Hail: Pre- and Post-Event Risk Management Considerations May 25, 2017
Severe weather, especially hail, is commonplace during the Nebraska growing season. The impact to crops, structures, and equipment can be devastating, but planning and responding properly can save you time, money, and stress.
Know Your Risk
Nebraska and the Midwest are prone to hail events throughout the year. From 2002-2012 (Figure 1), locations in Nebraska had 7-11 hail days per year, with the highest likelihood from mid-May to mid-July. Understanding the risk of hail and the vulnerability of your operation will ultimately help you be better able to prepare and recover.
Following the weather patterns can also help you prepare for hail events. Even though you can’t stop the event, knowing the forecast and potential for development will give you time to put away equipment, alter timing of field or livestock operations, or prepare your next day for damage assessment. The Storm Prediction Center provides severe weather risk outlooks (Convective Outlooks) out to eight days. Closer to a storm, use your weather radio and local news to track storm development.
There are two ways to insure against hail. One is through your federal crop insurance contract and the other is through a hail policy. While both are insurance products, the manner in which they operate is greatly different.
- Federal crop insurance contains rules that lay out a map on your available actions, largely dependent on the severity of the hail damage and contract type.
- A hail insurance policy protects primarily against hail and therefore can help identify the risk of hail.
A hail event that damages crops is rare, making it hard to quantify risk into something useful, like expected crop damage. A much simpler way to identify your hail risk is by inspecting your hail premiums. Simply put, higher premiums equal higher risk. Hail premiums are generated from models using historical data from the region/area. While we may not know the precise calculation, we do know they use information that we likely have forgotten about. (Who wants to remember that bad hail event 20 years ago?) As a result, it is likely that we undervalue the probability of hail and therefore the expected crop damage. In reviewing hail premiums, a higher than anticipated premium should not be met with aggravation; rather, it should be met with an improved understanding of the probability of hail and the resulting financial cost along with paying the premium.
Verify Insurance Coverage
Buying a federal crop insurance or hail policy requires selecting from a menu of available contracts. Contracts insuring a larger amount imply a higher premium.

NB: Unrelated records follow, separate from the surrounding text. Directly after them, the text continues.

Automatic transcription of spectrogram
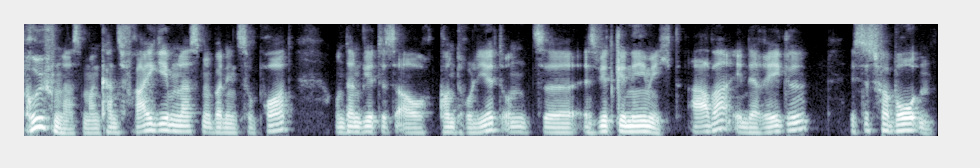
prüfen lassen. Man kann es freigeben lassen über den Support und dann wird es auch kontrolliert und äh, es wird genehmigt. Aber in der Regel ist es verboten,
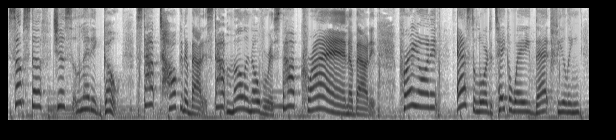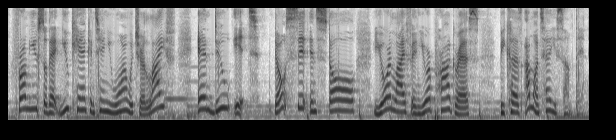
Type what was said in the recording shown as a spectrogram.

If you are unsure about the contract you selected, reread the paperwork you received from your agent or just contact your agent. It is important to know your agent so you can ask them the tough questions and have someone you trust to bounce ideas off of.
After the Hail Event
If you think you have experienced damage that may result in a claim, immediately contact your agent to start the claim process. Failure to start the claim process in a timely manner may result in loss of coverage. If you are away from the location of potential storm damage, the US Storm Prediction Center provides current storm reports from any location in the U.S. If you need to refer back to an event in history, you can search for past storm at https://www.ncdc.noaa.gov/stormevents/. Be sure to review the claim process with your agent if this is your first time or if you haven’t done it in a while.
Consider photographing damage to crops, structures and equipment, noting the location (GPS if available) at the time of the event. These photos may be helpful to your insurance agent.
Most policies state that you should notify your agent within 72 hours of discovery of crop damage. Your agent will then start the claim process and an adjuster will be in touch to view the damage. The adjuster will visit the damaged field(s) and identify if a loss exists. This is where things become complicated and require a clear picture of the steps from the adjuster and/or agent. A large loss may result in the release of the field and a small loss (during the growing season) may end up not being a loss if the field grows more than expected. Once damage occurs, it’s important that you have a firm understanding of all possible choices.
For information on assessing damage see Evaluating Early-Season Hail Damage in Corn.